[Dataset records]
>>>>

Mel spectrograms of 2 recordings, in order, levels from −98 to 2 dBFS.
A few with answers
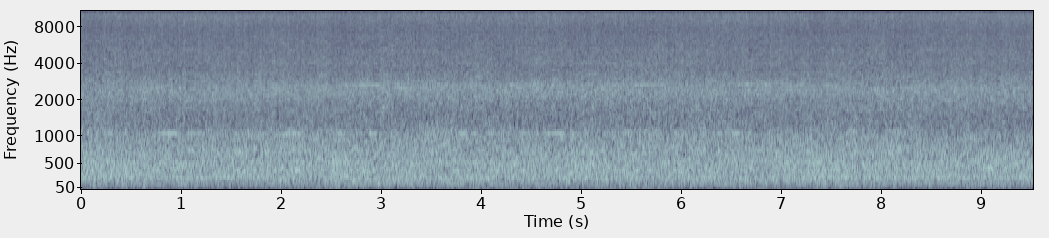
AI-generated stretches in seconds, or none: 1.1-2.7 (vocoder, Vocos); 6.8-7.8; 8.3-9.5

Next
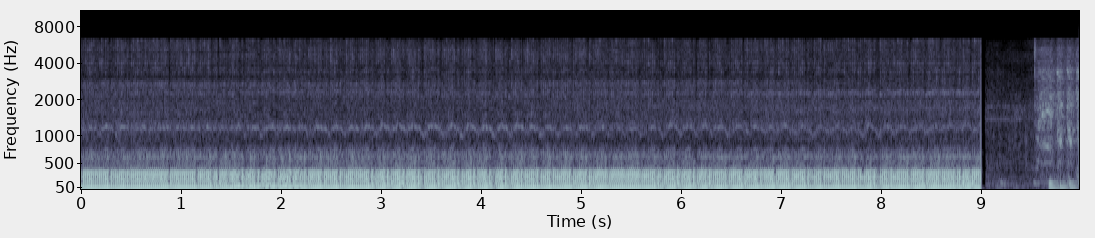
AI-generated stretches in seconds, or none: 1.5-2.2 (vocoder, Vocos)

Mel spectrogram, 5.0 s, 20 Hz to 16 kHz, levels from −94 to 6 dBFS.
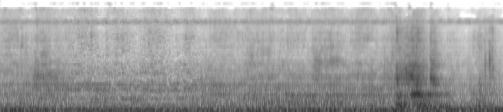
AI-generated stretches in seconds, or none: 0.0-0.7 (vocoder, Vocos); 2.0-5.0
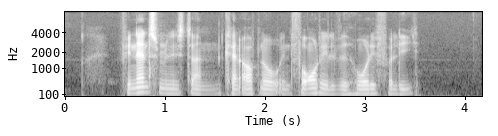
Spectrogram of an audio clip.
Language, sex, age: Danish, male, 28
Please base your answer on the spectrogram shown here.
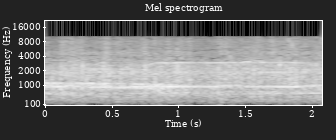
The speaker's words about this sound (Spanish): Por supuesto, claro que sí, aplausos para mi amigo Helmi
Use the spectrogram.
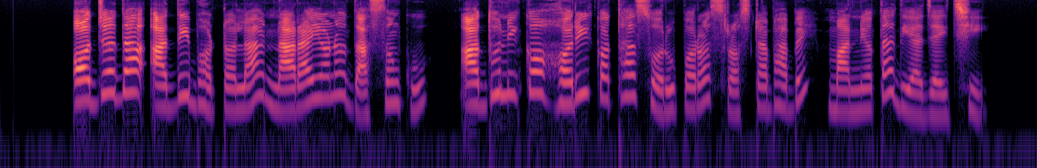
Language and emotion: Odia, neutral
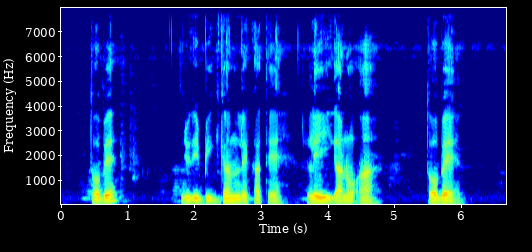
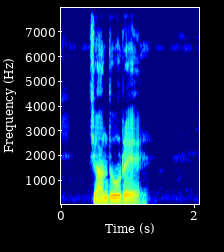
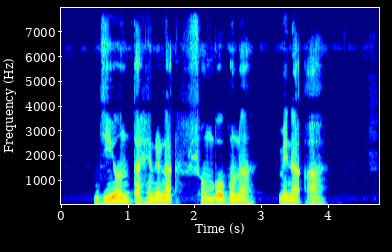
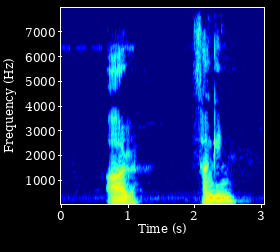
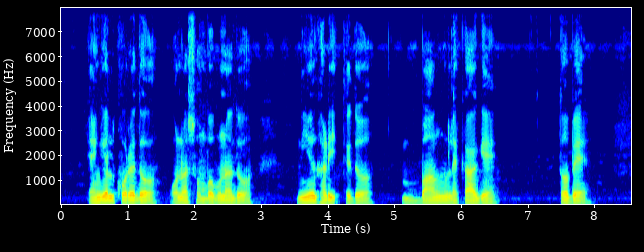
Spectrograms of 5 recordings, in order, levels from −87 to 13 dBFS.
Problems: none marked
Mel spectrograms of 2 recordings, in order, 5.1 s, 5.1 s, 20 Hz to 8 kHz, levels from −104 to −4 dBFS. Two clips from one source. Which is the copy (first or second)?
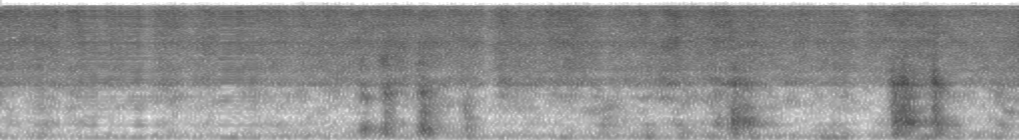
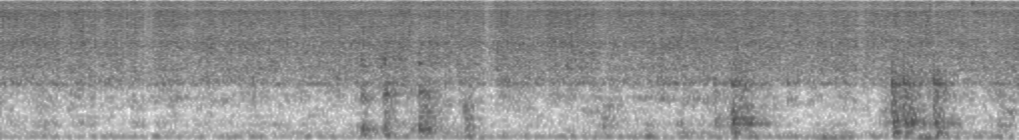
first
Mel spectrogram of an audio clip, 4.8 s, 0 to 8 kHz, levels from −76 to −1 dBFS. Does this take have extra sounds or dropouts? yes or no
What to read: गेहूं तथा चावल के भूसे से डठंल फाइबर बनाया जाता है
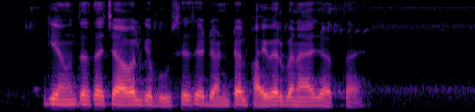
no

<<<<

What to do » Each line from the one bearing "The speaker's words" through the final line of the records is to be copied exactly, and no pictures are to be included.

Output of the exercise »
The speaker's words about this sound (Spanish): Por supuesto, claro que sí, aplausos para mi amigo Helmi
Use the spectrogram.
Language and emotion: Odia, neutral
Spectrograms of 5 recordings, in order, levels from −87 to 13 dBFS.
Problems: none marked
Mel spectrograms of 2 recordings, in order, 5.1 s, 5.1 s, 20 Hz to 8 kHz, levels from −104 to −4 dBFS. Two clips from one source. Which is the copy (first or second)?
first
Mel spectrogram of an audio clip, 4.8 s, 0 to 8 kHz, levels from −76 to −1 dBFS. Does this take have extra sounds or dropouts? yes or no
What to read: गेहूं तथा चावल के भूसे से डठंल फाइबर बनाया जाता है
no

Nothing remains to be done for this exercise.